One of the most interesting aspects of the modern NFL is how quickly positions can evolve and swing in and out of fashion.
Few have changed more in the last few years than the tight end position. A decade ago, tight ends were largely blockers, smaller offensive tackles who could be moved around, be safety blankest for quarterbacks, and occasionally use their size in the endzone.
Fast forward a few years and the position has been revolutionized. Players who were too small to be tight ends used to be “positionless tweeners” are now “hybrids,” and their blend of size and athleticism has made them some of the most dangerous weapons in the NFL. At the same time, the fullback position has faded from NFL rosters, only to re-emerge on some as an “H-Back,” which blends the tight end and fullback into a single, versatile player.
Not every team has one, either, or both of these players, but with teams constantly searching for a competitive advantage, some teams could look to add a hybrid tight end or H-Back to their roster. In that case, Alabama’s Irv Smith Jr. becomes particularly interesting. He emerged as a high-upside tight end and brings with him Alabama’s pedigree, but also has the frame and versatility to play multiple roles in an offense.
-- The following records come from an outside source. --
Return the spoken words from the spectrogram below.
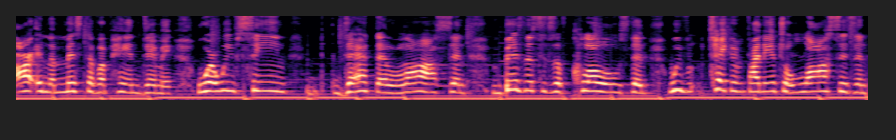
are in the midst of a pandemic, where we've seen death and loss, and businesses have closed, and we've taken financial losses, and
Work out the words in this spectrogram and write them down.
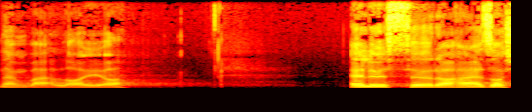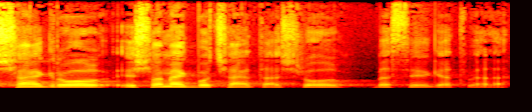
nem vállalja. Először a házasságról és a megbocsátásról beszélget vele.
- Versatile player. Lined up at tight end, fullback, slot receiver, and wide receiver depending on the playcall.
- Good route running and reliable hands as a receiver.
- Capable blocker in both the run and pass games.
- Enough speed to attack the seam.
- Solid short-area quickness and some yards after catch ability.
- Good awareness and football IQ.
- Not built as a “traditional” tight end.
- Good, but not an explosive athlete.
- Only one year of starting experience.
What They’re Saying
Smith is still green in terms of overall experience, which shows up in run-blocking and route-running, but he has plenty of talent and is likely to get much better in both areas. He has combination tight end talent but really flashes as a move blocker at fullback or wingback spots. His buildup speed sets him apart as a big, field-stretching option and once he gets rolling after the catch. O.J. Howard was bigger, and a better athlete, but like Howard, Smith offers Pro Bowl potential as a well-rounded tight end prospect.
- Lance Zierlein (NFL.com - Scouting Report)
Does He Fit The Giants?
If the Giants find themselves with an opening at tight end, Smith would be a solid addition. He doesn’t have the “power forward” build of a lot of modern tight ends, but instead is much more of an “H-Back.” But that works for the Giants’ offense, which moves players around, shuffling them in and out of the backfield. Paired with Evan Engram, Saquon Barkley, and Eli Penny, the Giants could use Smith to present a formidable “heavy” formation, but still have a variety of dangerous pass catchers on the field. It is the same offensive philosophy which both the San Francisco 49ers and Los Angeles Rams used to great effectiveness -- that is, presenting a look with personnel and formation, then attacking how the defense responds to that look.
Smith is a solid blocker, both at the line of scrimmage as a tight end, in the backfield as a lead blocker, and in space on screen plays. His hands are reliable and he has enough speed to be a vertical threat to attack Cover 2 and Cover 3 defenses.